Economists on CBS' Face The Nation said the federal government should be doing more to jumpstart the economy, such as cutting taxes and investing in infrastructure.

"Right now," said former Council of Economic Advisers chair Laura Tyson, "the deficit is not the major issue."

Mark Zandi, chief economist for Moody's Analytics, agreed.

"We do need to address our long-term fiscal problems," he said, "but not in the near-term."

Many voters, however, are expressing worries about the nation's long-term financial shape. And the strength of the Tea Party movement is based in large part on its calls for fiscal responsibility.

Zandi said suspending the payroll tax as President Obama is expected to propose Wednesday would make sense.

"I think if we suspend the payroll tax for businesses that go out and hire additional workers, expand the job tax credit that's in place today ... I think that would be a boost to the economy," he said.

Obama is also likely to call for a permanent extension of the Research and Development tax credit.

Zandi said the business community, which has soured on Obama, could support the measures - depending on how they're paid for. But he warned against eliminating the Bush tax cuts for wealthy tax payers, at least until the economy recovers in a couple of years.

"I wouldn't resume those taxes," he said. "I think the recovery is just too fragile and we can't take that chance."

They both said more stimulus help could help the economy - although not immediately - even if it may be politically unpalatable.

"In my view, the economy needs some more help," Zandi said.

Tyson said significant investment in infrastructure - such as high speed rail and air traffic control modernization - is a logical step when the nation faces $2 trillion of unaddressed needs.

"Infrastructure spending is terrific in two ways," she said. "It creates demand right away, when you go out and get the projects started and get the workers started.

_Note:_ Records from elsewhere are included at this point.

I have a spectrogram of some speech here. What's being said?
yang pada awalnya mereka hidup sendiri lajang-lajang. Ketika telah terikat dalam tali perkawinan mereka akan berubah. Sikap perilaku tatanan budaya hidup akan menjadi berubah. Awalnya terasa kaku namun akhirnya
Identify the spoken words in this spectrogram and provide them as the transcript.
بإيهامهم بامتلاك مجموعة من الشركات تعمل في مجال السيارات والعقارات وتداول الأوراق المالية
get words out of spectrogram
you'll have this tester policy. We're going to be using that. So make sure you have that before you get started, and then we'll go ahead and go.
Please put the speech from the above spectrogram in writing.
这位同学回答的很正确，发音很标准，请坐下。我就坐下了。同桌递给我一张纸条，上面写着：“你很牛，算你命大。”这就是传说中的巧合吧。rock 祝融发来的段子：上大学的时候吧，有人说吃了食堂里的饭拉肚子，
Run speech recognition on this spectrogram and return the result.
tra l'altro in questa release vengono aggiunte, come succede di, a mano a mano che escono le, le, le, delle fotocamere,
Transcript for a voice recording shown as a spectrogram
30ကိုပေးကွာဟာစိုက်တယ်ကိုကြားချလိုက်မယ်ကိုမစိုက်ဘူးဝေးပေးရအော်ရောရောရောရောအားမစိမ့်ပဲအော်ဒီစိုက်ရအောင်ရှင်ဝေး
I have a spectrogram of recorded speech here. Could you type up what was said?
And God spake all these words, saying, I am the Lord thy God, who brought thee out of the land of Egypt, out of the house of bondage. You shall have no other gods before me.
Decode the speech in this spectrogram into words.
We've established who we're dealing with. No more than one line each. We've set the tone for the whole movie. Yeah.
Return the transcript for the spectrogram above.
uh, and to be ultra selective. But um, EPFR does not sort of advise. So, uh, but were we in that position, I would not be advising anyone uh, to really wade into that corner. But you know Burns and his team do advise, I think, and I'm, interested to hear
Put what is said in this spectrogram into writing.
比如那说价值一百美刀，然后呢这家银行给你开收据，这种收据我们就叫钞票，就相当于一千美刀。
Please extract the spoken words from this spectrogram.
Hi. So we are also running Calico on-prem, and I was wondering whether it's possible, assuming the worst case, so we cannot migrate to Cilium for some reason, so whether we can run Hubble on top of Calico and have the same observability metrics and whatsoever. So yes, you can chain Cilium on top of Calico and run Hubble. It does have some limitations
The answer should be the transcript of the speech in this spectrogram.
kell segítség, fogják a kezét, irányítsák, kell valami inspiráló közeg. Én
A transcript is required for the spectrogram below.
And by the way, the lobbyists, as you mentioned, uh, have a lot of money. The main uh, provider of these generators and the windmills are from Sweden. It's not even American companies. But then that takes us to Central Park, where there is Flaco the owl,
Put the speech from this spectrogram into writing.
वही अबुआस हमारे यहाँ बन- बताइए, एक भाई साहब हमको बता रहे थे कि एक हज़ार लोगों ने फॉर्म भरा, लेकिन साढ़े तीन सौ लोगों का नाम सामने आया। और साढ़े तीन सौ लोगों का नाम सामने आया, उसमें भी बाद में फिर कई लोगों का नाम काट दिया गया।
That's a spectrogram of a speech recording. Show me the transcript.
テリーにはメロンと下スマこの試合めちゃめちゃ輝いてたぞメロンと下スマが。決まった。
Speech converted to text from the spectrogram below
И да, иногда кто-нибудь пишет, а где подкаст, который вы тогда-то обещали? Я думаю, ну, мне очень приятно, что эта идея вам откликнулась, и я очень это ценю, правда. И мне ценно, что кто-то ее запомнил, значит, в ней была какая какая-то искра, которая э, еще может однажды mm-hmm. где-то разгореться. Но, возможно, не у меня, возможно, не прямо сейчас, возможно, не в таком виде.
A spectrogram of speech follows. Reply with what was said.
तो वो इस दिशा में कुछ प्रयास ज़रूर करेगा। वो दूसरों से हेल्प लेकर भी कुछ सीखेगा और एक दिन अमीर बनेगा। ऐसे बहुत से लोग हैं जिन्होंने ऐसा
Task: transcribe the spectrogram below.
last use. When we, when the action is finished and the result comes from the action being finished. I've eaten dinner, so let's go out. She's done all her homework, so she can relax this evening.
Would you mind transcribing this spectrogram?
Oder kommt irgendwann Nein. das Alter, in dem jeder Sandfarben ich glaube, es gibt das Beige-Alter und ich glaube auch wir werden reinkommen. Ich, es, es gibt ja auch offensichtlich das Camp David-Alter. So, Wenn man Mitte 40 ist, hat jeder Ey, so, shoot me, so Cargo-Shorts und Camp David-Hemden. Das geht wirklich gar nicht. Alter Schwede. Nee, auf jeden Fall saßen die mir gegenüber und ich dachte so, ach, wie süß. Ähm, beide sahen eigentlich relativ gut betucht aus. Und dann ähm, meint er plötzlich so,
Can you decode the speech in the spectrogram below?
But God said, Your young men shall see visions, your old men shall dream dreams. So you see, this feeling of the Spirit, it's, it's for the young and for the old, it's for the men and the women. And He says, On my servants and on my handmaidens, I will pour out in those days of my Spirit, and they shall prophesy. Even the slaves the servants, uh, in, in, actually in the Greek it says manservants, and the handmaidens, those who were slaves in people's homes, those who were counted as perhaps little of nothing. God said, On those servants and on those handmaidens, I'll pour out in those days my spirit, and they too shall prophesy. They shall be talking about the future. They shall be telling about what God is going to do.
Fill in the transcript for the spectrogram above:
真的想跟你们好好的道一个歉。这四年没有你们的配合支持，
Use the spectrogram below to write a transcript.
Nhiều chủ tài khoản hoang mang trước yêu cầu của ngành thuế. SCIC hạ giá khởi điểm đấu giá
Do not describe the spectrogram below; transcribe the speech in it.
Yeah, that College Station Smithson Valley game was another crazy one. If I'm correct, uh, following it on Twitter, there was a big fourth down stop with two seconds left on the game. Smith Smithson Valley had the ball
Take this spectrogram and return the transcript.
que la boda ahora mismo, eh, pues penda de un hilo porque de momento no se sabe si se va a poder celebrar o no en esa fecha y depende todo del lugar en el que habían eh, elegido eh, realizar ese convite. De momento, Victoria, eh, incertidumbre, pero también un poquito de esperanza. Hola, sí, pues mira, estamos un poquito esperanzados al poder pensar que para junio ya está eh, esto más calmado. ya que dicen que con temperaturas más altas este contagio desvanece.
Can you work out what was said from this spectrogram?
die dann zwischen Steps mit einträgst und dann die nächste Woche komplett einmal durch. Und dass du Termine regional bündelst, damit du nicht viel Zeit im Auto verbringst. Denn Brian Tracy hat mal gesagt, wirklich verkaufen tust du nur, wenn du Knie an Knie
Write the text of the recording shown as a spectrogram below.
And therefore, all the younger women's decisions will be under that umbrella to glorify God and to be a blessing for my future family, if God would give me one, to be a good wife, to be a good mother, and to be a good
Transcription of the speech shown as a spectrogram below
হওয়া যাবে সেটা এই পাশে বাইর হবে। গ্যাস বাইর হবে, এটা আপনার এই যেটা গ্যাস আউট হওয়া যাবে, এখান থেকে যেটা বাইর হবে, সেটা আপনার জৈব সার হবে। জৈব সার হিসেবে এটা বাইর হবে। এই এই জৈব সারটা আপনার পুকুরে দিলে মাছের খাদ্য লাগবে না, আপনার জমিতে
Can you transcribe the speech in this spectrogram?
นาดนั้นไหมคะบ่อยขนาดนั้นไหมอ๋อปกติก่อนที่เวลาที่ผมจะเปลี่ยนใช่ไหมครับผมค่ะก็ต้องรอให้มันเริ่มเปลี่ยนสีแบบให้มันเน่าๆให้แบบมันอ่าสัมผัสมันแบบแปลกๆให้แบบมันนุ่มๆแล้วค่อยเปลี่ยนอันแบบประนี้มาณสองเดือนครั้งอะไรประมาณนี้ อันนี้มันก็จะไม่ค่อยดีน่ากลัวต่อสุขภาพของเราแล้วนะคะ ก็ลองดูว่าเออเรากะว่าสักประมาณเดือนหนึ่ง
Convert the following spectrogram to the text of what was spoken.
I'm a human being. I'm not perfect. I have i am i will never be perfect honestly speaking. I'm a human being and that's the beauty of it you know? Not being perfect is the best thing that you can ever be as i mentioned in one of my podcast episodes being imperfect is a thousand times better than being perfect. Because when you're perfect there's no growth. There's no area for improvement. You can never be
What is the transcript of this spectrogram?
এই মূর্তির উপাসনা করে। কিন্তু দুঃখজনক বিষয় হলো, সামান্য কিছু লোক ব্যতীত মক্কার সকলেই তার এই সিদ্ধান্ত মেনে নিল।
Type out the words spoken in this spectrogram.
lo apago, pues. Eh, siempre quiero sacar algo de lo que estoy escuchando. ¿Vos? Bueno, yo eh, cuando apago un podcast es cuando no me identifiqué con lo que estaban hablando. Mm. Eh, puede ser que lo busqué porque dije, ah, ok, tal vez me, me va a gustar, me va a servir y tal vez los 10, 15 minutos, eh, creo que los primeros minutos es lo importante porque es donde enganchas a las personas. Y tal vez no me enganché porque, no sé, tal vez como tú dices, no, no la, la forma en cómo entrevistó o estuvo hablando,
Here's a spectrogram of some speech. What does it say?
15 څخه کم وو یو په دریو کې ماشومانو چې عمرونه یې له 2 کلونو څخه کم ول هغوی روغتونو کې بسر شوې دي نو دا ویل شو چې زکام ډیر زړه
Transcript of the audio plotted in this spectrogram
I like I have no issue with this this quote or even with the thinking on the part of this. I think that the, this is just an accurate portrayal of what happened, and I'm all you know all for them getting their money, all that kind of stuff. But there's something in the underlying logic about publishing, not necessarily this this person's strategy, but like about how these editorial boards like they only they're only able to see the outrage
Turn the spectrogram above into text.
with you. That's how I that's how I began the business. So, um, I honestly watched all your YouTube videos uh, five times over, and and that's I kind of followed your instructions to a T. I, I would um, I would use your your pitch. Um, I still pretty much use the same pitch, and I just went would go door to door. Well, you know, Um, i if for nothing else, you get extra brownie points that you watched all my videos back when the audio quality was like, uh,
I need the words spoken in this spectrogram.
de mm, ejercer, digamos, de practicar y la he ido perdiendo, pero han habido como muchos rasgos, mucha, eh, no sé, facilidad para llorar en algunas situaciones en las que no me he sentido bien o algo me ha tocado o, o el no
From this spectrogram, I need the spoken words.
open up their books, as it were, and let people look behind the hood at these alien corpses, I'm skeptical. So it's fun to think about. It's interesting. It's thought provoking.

It also creates the ability to grow and be productive in the future."